Cost-Benefit Analysis Of Rural Post Office Branches

01 June 2003
By Michael Spackman with former NERA Senior Consultant Leela Barham and former NERA Director John Dodgson

This report, completed in June 2003 but released to the public in November 2004, was produced by NERA for the Postal Services Commission, the independent postal regulator in the UK. The key objectives of the study were to quantify the value of Post Office branches and services to local rural communities and quantify the cost of delivering these services.

In conjunction with RAND Europe, NERA used a choice modelling methodology to estimate the benefits that households receive from a local Post Office. Face-to-face surveys were conducted in ten rural regions and quotas were used to ensure representation of vulnerable members of society, including the disabled, pensioners and those in Social and Economic Group (SEG). The survey also covered small businesses.

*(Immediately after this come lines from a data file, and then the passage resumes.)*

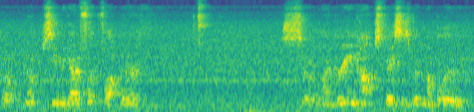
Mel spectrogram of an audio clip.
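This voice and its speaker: A man with a slightly high voice narrates a hands-on install job in a casual way. He talks through each step informally as he works. The sound is roomy and echoey, with clear noise in the background. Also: fairly even intonation, a little slow. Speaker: DIY vlog host and installer.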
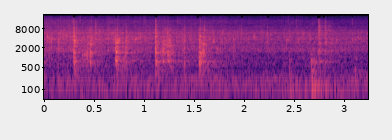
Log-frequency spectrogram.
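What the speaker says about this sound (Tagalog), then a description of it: "habang ginigisa yung bawang" Garlic sautéing in a pan at the start of ginisang upo with shrimp: a steady, close sizzling hiss broken by several sharp spatula scrapes and clicks, with no talking.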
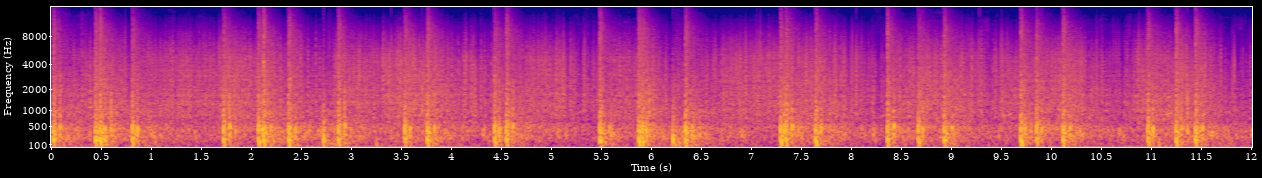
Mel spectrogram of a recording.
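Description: Aerial fireworks display: shell bursts going off in quick succession, often several bangs a second in clusters, over continuous crackling.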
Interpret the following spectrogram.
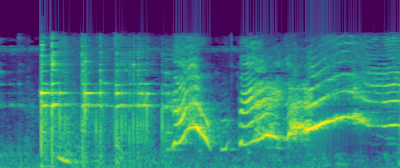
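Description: A sudden clink that rings on briefly at one high pitch, followed by a high-pitched voice wailing in long rising and falling glides.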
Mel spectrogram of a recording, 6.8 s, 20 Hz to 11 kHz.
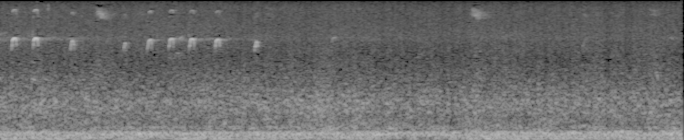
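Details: Little grebe (Tachybaptus ruficollis) at Plaiaundi, Txingudi, Irun, Gipuzkoa, in September 2019, giving a quick run of high, thin squeaky notes over about two seconds, then one faint extra note, against steady low rumbling background noise.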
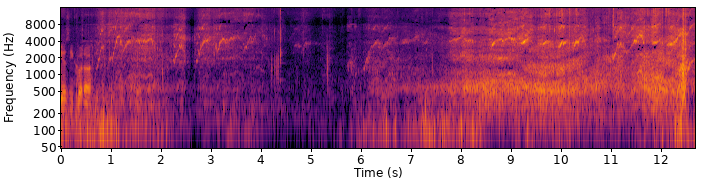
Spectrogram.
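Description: A toy car's electric motor whirs and whines as the car races about.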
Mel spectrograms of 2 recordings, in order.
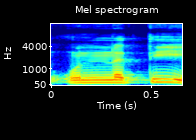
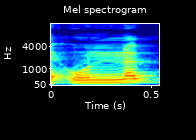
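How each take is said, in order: First: उन्नति with a final i; correct form उन्नति. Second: उन्नत ending on t, no vowel; wrong form उन्नत. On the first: Teacher giving the right word, उन्नति ending in i. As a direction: sound the last vowel of उन्नति. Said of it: "उन्नति है". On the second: Teacher ruling out this form, उन्नत without final i. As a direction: stop उन्नत at the t. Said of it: "ये उन्नत नहीं हो". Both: Shown as a demonstration.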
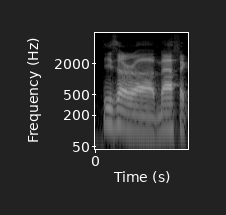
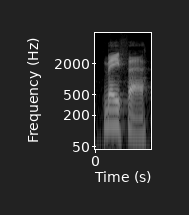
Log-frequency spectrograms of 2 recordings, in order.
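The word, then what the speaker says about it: Mafac: Yeah, these are Mafic competitions. So, Mayfac competitions, as I've learned how they're actually called.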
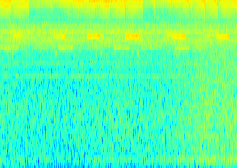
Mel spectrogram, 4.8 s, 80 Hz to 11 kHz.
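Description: A dense, unbroken chorus of insects chirping and buzzing fills a night-time jungle in Nicaragua, not far from Managua, at 1 a.m., steady and loud throughout, with a high shimmering trill layered over a soft wash of background hiss.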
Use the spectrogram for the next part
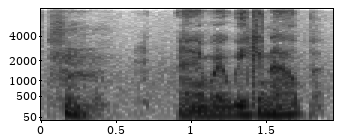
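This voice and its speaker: A man playing a gruff, stoic middle-aged monster hunter in a video game, gravelly and laconic, calm and caring. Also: low voice, normal speed. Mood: dry, calm. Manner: laconic, understated.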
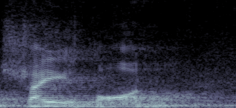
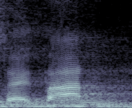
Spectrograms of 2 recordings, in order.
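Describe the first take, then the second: First: The word is said as 'syai-ton' with 'ai'. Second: The word is said as 'se-tan' with 'e'. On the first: This is the correct form. "yang betul nih mana Pak Ustaz? ... Syaiton" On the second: This is how local people commonly say it. "Cuman orang kita payah bilang syaiton. Apa tuh? Setan"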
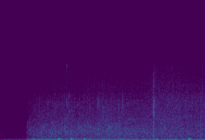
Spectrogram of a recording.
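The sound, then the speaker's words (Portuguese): Floodwater after heavy rain rushes steadily over the manhole covers and drains of a Portuguese cobbled road leading to houses in the Fontainhas neighbourhood, a loud, continuous gushing and splashing that cuts in abruptly after a brief quiet start, with small gurgles rising through the flow. “Este caminho, de calçada à portuguesa, vê a água a levar a melhor sobre as tampas dos esgotos e também os bueiros.”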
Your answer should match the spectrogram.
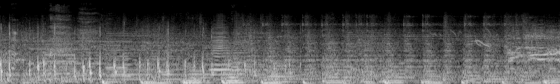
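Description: A bolting horse gallops in fast, rhythmic hoofbeats with a loud, busy clatter of mechanical rattling and creaking over a dense, continuous background.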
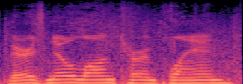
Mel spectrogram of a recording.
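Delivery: ordinary delivery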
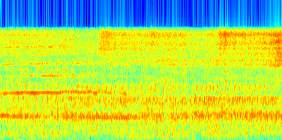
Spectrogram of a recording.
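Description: Loud electronic dance music (tekno/breakbeat) from a festival sound system: held synth tones over a dense, pounding low beat.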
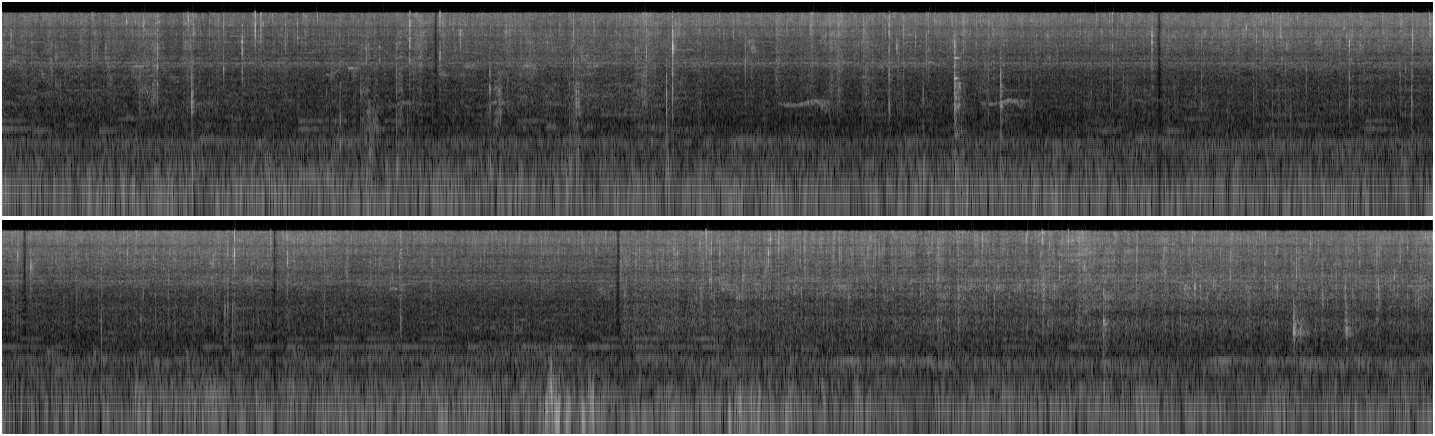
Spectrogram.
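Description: Tofu cubes with dried chillies and garlic sizzling in oil and gochujang sauce in a nonstick pan, stirred and scraped with a wooden spatula, with scattered clicks and occasional knocks of the spatula on the pan. The sizzle grows louder and brighter about two-thirds of the way in.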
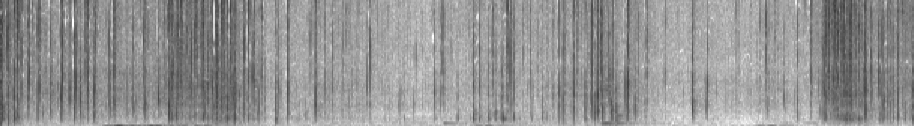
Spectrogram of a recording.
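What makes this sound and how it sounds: A clear plastic bag full of tiny white foam beads, closed with a twisted plastic end, is pressed and squeezed with both thumbs. It produces dense bursts of bright, crisp crinkling and crackling with sharp little clicks, separated by brief quieter pauses.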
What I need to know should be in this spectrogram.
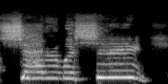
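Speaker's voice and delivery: play-acted, thrilled, very high-pitched shriek. Recalling watching a match, re-enacting an excited scream. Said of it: "I remember just screaming out".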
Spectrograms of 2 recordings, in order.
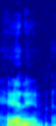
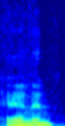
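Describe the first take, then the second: First: Said in the usual way. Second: "Hannon" with a rising question tune. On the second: Real, not acted. Reviewer unsure of a character's surname, rising questioning "Hannon". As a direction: lift the end of "Hannon", unsure.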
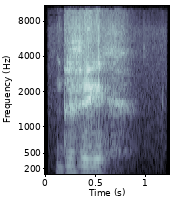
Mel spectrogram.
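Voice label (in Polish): "grzech", Kurpie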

NERA compared the total costs with revenue and benefits to households across deciles of rural Post Offices and found that almost all rural branches cost more to run than the revenue they produce, and that relatively few branches are profitable. However, social benefits exceed costs for 80 percent of branches. Click on the link below to learn more about NERA's additional findings and recommendations.